Now is the time for Canada’s feminist foreign policy

By Beth Woroniuk

When Ukrainian and Russian representatives meet to try to negotiate a way out of the crisis, the absence of women at these tables is flagrant. Yet research shows that peace agreements are more likely to last when there is meaningful engagement by women.

This is exactly when a strong feminist foreign policy is most needed.

A feminist foreign policy outlines key principles about who should be at the negotiating table, such as women peacebuilders who have deep community ties and a vested interest in building lasting peace. And it would ensure that our international actions are grounded in commitments to human rights, equality and human security.

In Canada, we still face a significant gap between promises and clear policy. For many years, we have heard that Canada has a feminist foreign policy. Four ministers of foreign affairs have defined Canadian foreign policy in this way. Yet, we have no guidance document or guidance document outlining what this means and why it matters in a global crisis like the one we are facing right now.

Where is Canada’s feminist foreign policy?

Budget 2022 prompted more questions with $8 billion in new defense spending as well as silence on promised feminist foreign policy.

New research shows us the scale of the stakes if we don’t close the gender gap. Gender inequality is correlated with instability and armed conflict. Autonomous feminist movements are key drivers of democracy. Understanding gender roles, relations and inequalities provides a more complete picture of violent extremism.

Clearly, a particular definition of masculinity informs Putin’s self-image and worldview.

All of this is strong evidence that bringing feminist analysis to the heart of our understanding of world affairs is not just a ‘signal of value’ or ‘wake-up talk’. It can mean the difference between life and death.

In February 2020, Canada’s then-Minister of Foreign Affairs, François-Philippe Champagne, pledged to develop a document outlining Canada’s feminist foreign policy commitments. Since then, there have been discussions but no paper.

With a lack of clarity comes a lack of action.

There are many definitions of feminist foreign policy. Sweden, a pioneer in this area, centers its policy around representation, resources and rights. Analysts are pushing for a nuanced analysis that goes beyond a simple focus on “women and girls”, arguing that a “gender analysis” must include men, boys and non-binary understandings of gender. Many activists place demilitarization at the forefront.

With these differences, we understand why the federal government must intervene and define what it considers to be the priorities of Canada’s feminist foreign policy, the actions to which it commits and the resources it will invest.

The world’s response to the invasion of Ukraine is just the latest example of the failure of “old-fashioned” approaches to conflict resolution.

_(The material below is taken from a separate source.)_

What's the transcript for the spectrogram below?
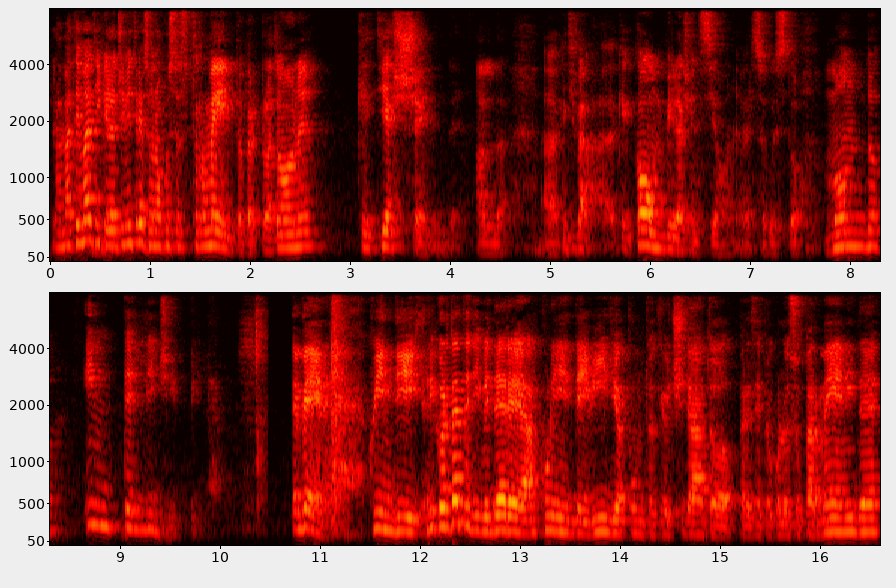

It is time to bring an anti-racist and decolonial analysis to international relations. It’s time to bring more diverse perspectives to the table. It’s time to ask questions about the voices that matter. This means going beyond warriors and including people who have a vested interest in stopping the guns for good, including women peacebuilders at local, national and international levels.

The benefits would be felt abroad and right here at home.

Proponents are quick to point out that feminist politics encompasses more than armed conflict. It’s about exploring “what makes us safe” in an increasingly fragile and interconnected world. It is about understanding the threats of climate change, pandemics, and global inequality, and the many ways in which these threats intersect.

It is about asking what values ​​we stand for as Canadians.

It is about re-examining power and structures in the global system. This is to ensure that we do not talk about principles and peace at the United Nations and then support arms sales and companies guilty of environmental destruction.

A feminist foreign policy is not a luxury that Canada turns to when things are going well. It is precisely at this time of crisis that a clear statement of guiding principles is needed.

We have evidence of relevance and potential impact. We have calls from activists. Now is the time to establish a clear roadmap with concrete steps for implementation.

Leave a Comment